Despite the difficulty of spotting wildlife, we did see some, including, perhaps unsurprisingly, the aptly named sloth. Its head was small, almost absurdly so, its claws long and powerful, as were its arms which seemed to have a sinewy strength beyond its size. The sloth seemed to symbolise Guyana and the sedate pace of life in the interior, where the heat, humidity and blight of insects reduced any movement to a crawl. More than anything the sloth intrigued me as to how it had survived evolution, it seemed to challenge Darwin’s theory of the survival of the fittest.
The sloth was one of the most bizarre animals that we came across, but the most exhilarating moment was the sight a pair of macaws in flight. Their cry was uplifting as they soared above the canopy; their colouring bright, exotic and vibrant against the greens of the jungle. Seeing them flying in unison was a magical moment.
Each day would invariably involve a river crossing – Guyana is not called ‘the land of many waters’ without good reason. An easy crossing would be in a dugout canoe. A moderate crossing would involve fording the river – this in itself was not difficult but warrants moderate status because of the inherent dangers of piranha and the discomfort of wet feet. A difficult crossing would necessitate negotiating a half-submerged log or worse still a fallen tree with a vine acting as an improvised handrail. Both of these required a sense of balance and foot dexterity that was nigh impossible in walking boots. At the very least, river crossings added a certain sense of drama to the day.
At the end of a hard but rewarding day’s trek, we would walk into a clearing in the jungle occupied by a handful of huts that comprised the local village. In one particular village, Tusening, I was offered a gourd full of a welcoming drink of cassava spirit. Not dissimilar to watery porridge, it looked innocuous enough and I was about to take a healthy swig when I noticed a man passed out under a nearby mango tree. For once in my life, I showed some restraint.
Despite being red-faced, sweaty and out of breath, I was always greeted by warm friendly smiles, welcoming eyes and infectious laughter. The Amerindian villagers were very different from the peoples on the coast, in appearance, style and friendliness. The adults were generous and hospitable to the extreme. The children were less certain at first, staring in bewilderment at us, for few if any westerners (or yellow people as we were referred to) come through this area. Once they had overcome their initial reserve, the children were full of unaffected curiosity and eager for us to go fishing or hunting with them. In one of the less remote villages, they even wanted us to play cricket against them.

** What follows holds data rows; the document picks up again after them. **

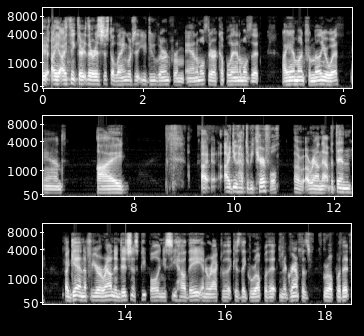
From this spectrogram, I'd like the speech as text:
I, I think there there is just a language that you do learn from animals. There are a couple animals that I am unfamiliar with, and I I I do have to be careful around that. But then again, if you're around indigenous people and you see how they interact with it because they grew up with it and their grandpas grew up with it,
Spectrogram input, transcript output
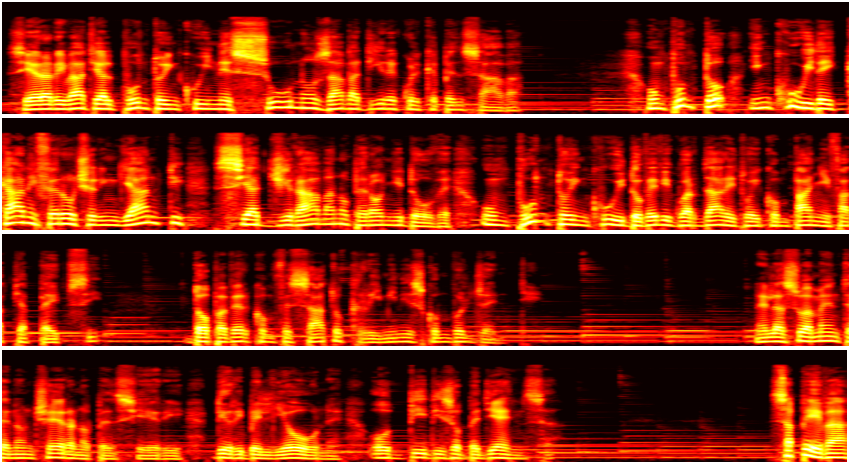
si era arrivati al punto in cui nessuno osava dire quel che pensava, un punto in cui dei cani feroci ringhianti si aggiravano per ogni dove, un punto in cui dovevi guardare i tuoi compagni fatti a pezzi dopo aver confessato crimini sconvolgenti. Nella sua mente non c'erano pensieri di ribellione o di disobbedienza. Sapeva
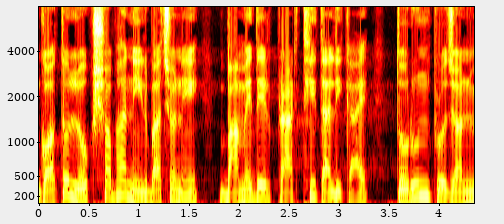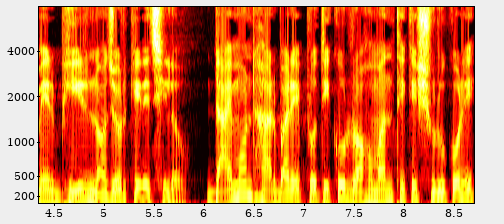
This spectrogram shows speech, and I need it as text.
গত লোকসভা নির্বাচনে বামেদের প্রার্থী তালিকায় তরুণ প্রজন্মের ভিড় নজর কেড়েছিল। ডায়মন্ড হারবারে প্রতিকুর রহমান থেকে শুরু করে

On one Sunday morning, in a scene that would not have been out of place in the film ‘The Mission’, I found myself seated in church. The timid priest struggled to be heard above the creaking of the corrugated iron roof in the sun, the rustling of children’s feet, the scraping of wooden benches and the dogs barking outside. The humidity was oppressive. The congregation sat patiently fanning themselves. In spite of the sweltering heat, everyone was in their Sunday best and looked immaculate. I wondered how they managed to keep everything so clean when the rivers were so swollen with mud.

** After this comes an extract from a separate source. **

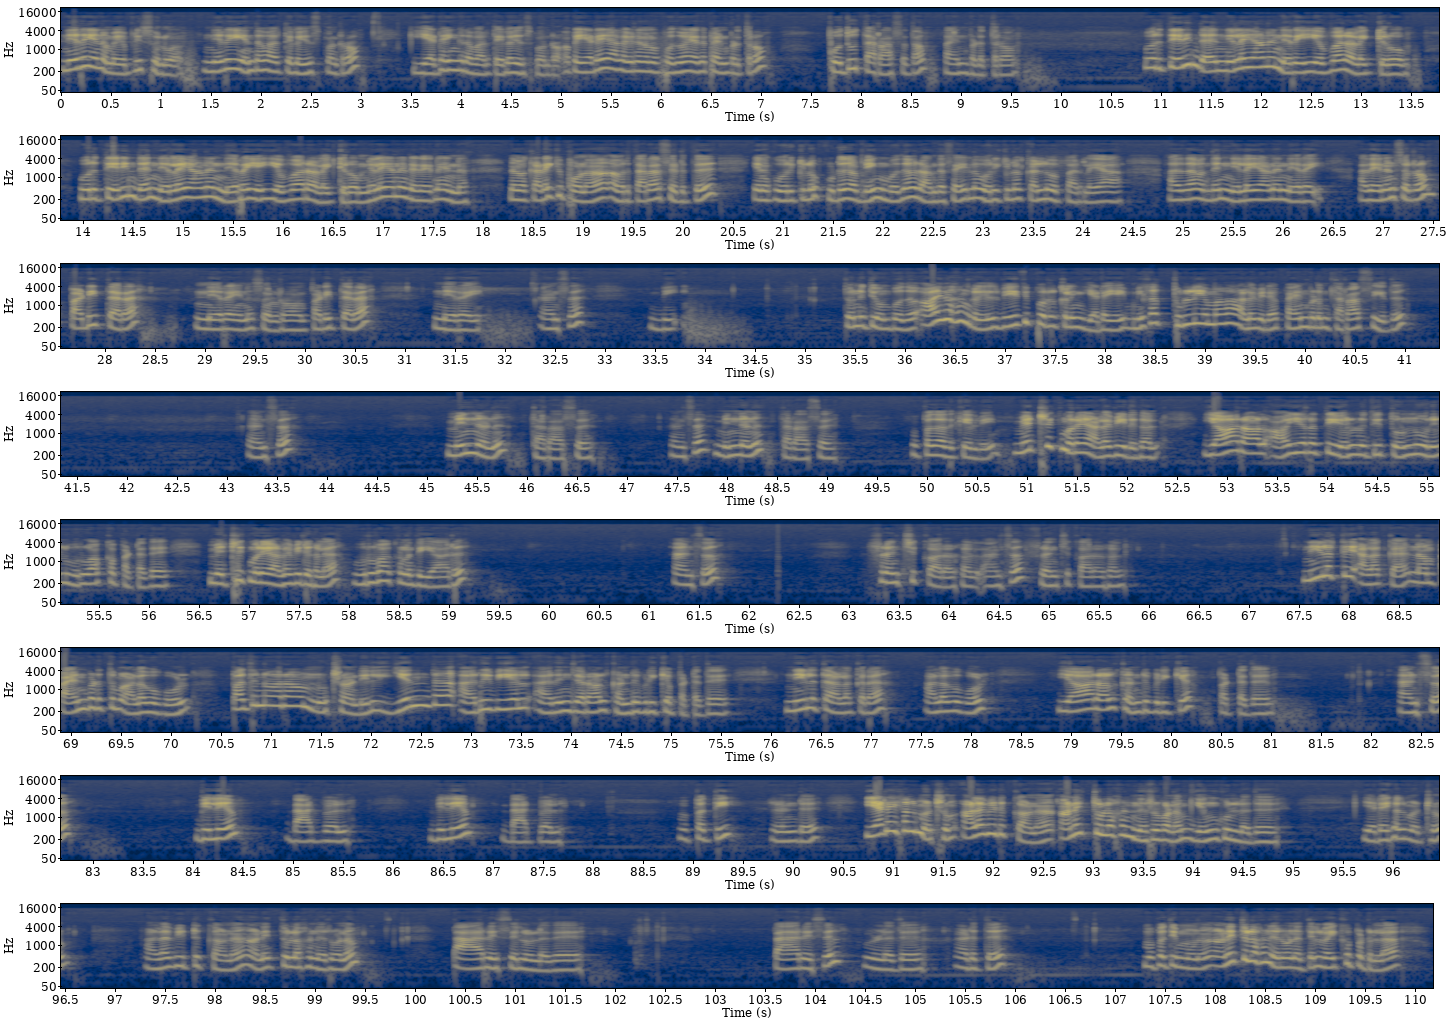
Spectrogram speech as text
நிறையை நம்ம எப்படி சொல்லுவோம்? நிறைய எந்த வார்த்தையில் யூஸ் பண்ணுறோம் எடைங்கிற வார்த்தையில் யூஸ் பண்ணுறோம் அப்போ எடையை அளவிட நம்ம பொதுவாக எதை பயன்படுத்துகிறோம் பொது தராசை தான் பயன்படுத்துகிறோம் ஒரு தெரிந்த நிலையான நிறையை எவ்வாறு அழைக்கிறோம்? ஒரு தெரிந்த நிலையான நிறையை எவ்வாறு அழைக்கிறோம்? நிலையான நிறைனா என்ன? நம்ம கடைக்கு போனால் அவர் தராசு எடுத்து எனக்கு ஒரு கிலோ கொடு அப்படிங்கும்போது அவர் அந்த சைடில் ஒரு கிலோ கல் வைப்பார் இல்லையா அதுதான் வந்து நிலையான நிறை. அதை என்னென்னு சொல்கிறோம் படித்தர நிறைன்னு சொல்கிறோம் படித்தர நிறை. ஆன்சர் பி தொண்ணூற்றி ஒம்பது ஆய்வகங்களில் வேதிப்பொருட்களின் எடையை மிக துல்லியமாக அளவிட பயன்படும் தராசு இது. ஆன்சர் மின்னணு தராசு. ஆன்சர் மின்னணு தராசு. முப்பதாவது கேள்வி. மெட்ரிக் முறை அளவீடுகள் யாரால் ஆயிரத்தி எழுநூற்றி தொண்ணூறில் உருவாக்கப்பட்டது? மெட்ரிக் முறை அளவீடுகளை உருவாக்குனது யார்? ஆன்சர் பிரெஞ்சுக்காரர்கள் ஆன்சர் பிரெஞ்சுக்காரர்கள் நீளத்தை அளக்க நாம் பயன்படுத்தும் அளவுகோல் பதினாறாம் நூற்றாண்டில் எந்த அறிவியல் அறிஞரால் கண்டுபிடிக்கப்பட்டது? நீளத்தை அளக்கிற அளவுகோல் யாரால் கண்டுபிடிக்கப்பட்டது? Answer William Bedwell William Bedwell முப்பத்தி ரெண்டு. எடைகள் மற்றும் அளவீடுக்கான அனைத்துலக நிறுவனம் எங்குள்ளது? எடைகள் மற்றும் அளவீட்டுக்கான அனைத்துலக நிறுவனம் பாரிஸில் உள்ளது. பாரிஸில் உள்ளது. அடுத்து முப்பத்தி மூணு அனைத்துலக நிறுவனத்தில் வைக்கப்பட்டுள்ள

I was awoken from my reverie by a question from the priest, “Brother Justin have you found God?”
I was not sure whether I had, but I was sure that Guyana could be one of the destinations of the future. Right now it is a place for more rugged and independent-minded people who have time and patience, and don’t mind visiting a country that most people think is in Africa. But in the future?